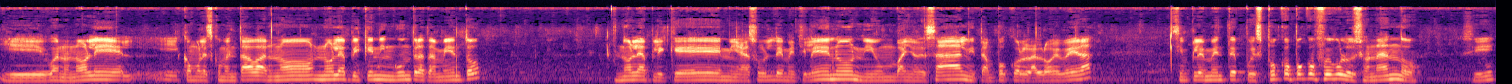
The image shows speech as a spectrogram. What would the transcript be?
Y bueno, no le, como les comentaba, no, no le apliqué ningún tratamiento no le apliqué ni azul de metileno, ni un baño de sal, ni tampoco la aloe vera. Simplemente pues poco a poco fue evolucionando, ¿sí?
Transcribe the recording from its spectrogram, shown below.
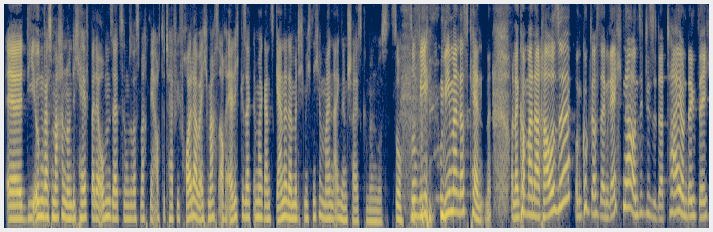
äh, die irgendwas machen und ich helfe bei der Umsetzung. Sowas macht mir auch total viel Freude, aber ich mache es auch ehrlich gesagt immer ganz gerne, damit ich mich nicht um meinen eigenen Scheiß kümmern muss. So, so wie, wie man das kennt. Ne? Und dann kommt man nach Hause und guckt auf seinen Rechner und sieht diese Datei und denkt sich,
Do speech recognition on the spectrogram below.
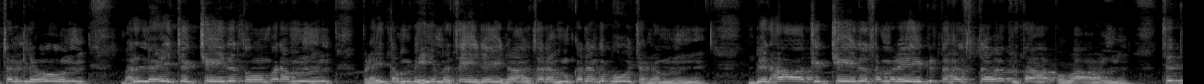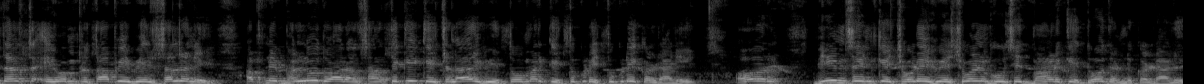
शल्यो भल्ले चिक्षेद तोमरम प्रहितम भीम से सरम कनक भूषणम द्विधा चिक्षेद समरे घृतहस्त प्रतापवान। सिद्धस्त एवं प्रतापी वीर सल ने अपने भल्लों द्वारा सात्विकी के चलाए हुए तोमर के टुकड़े टुकड़े कर डाले और भीमसेन के छोड़े हुए स्वर्ण भूषित बाण के दो दंड कर डाले।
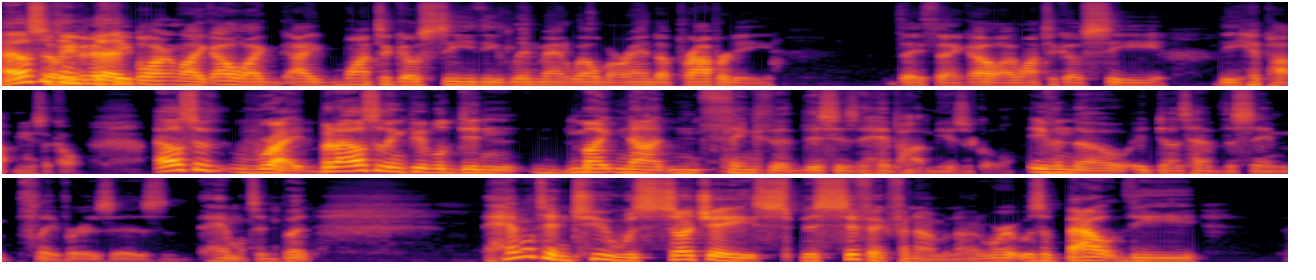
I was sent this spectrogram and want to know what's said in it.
I also So think even that if people aren't like, oh, I I want to go see the Lin Manuel Miranda property, they think, oh, I want to go see the hip hop musical. I also right, but I also think people didn't might not think that this is a hip hop musical, even though it does have the same flavor as, as Hamilton. But Hamilton too was such a specific phenomenon where it was about the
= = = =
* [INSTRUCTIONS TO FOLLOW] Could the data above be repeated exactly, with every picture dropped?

* [TASK OUTPUT]
The image shows speech as a spectrogram. What would the transcript be?
Y bueno, no le, como les comentaba, no, no le apliqué ningún tratamiento no le apliqué ni azul de metileno, ni un baño de sal, ni tampoco la aloe vera. Simplemente pues poco a poco fue evolucionando, ¿sí?
Transcribe the recording from its spectrogram, shown below.
äh, die irgendwas machen und ich helfe bei der Umsetzung. Sowas macht mir auch total viel Freude, aber ich mache es auch ehrlich gesagt immer ganz gerne, damit ich mich nicht um meinen eigenen Scheiß kümmern muss. So, so wie, wie man das kennt. Ne? Und dann kommt man nach Hause und guckt auf seinen Rechner und sieht diese Datei und denkt sich,
Do speech recognition on the spectrogram below.
शल्यो भल्ले चिक्षेद तोमरम प्रहितम भीम से सरम कनक भूषणम द्विधा चिक्षेद समरे घृतहस्त प्रतापवान। सिद्धस्त एवं प्रतापी वीर सल ने अपने भल्लों द्वारा सात्विकी के चलाए हुए तोमर के टुकड़े टुकड़े कर डाले और भीमसेन के छोड़े हुए स्वर्ण भूषित बाण के दो दंड कर डाले।
I was sent this spectrogram and want to know what's said in it.
I also So think even that if people aren't like, oh, I I want to go see the Lin Manuel Miranda property, they think, oh, I want to go see the hip hop musical. I also right, but I also think people didn't might not think that this is a hip hop musical, even though it does have the same flavor as, as Hamilton. But Hamilton too was such a specific phenomenon where it was about the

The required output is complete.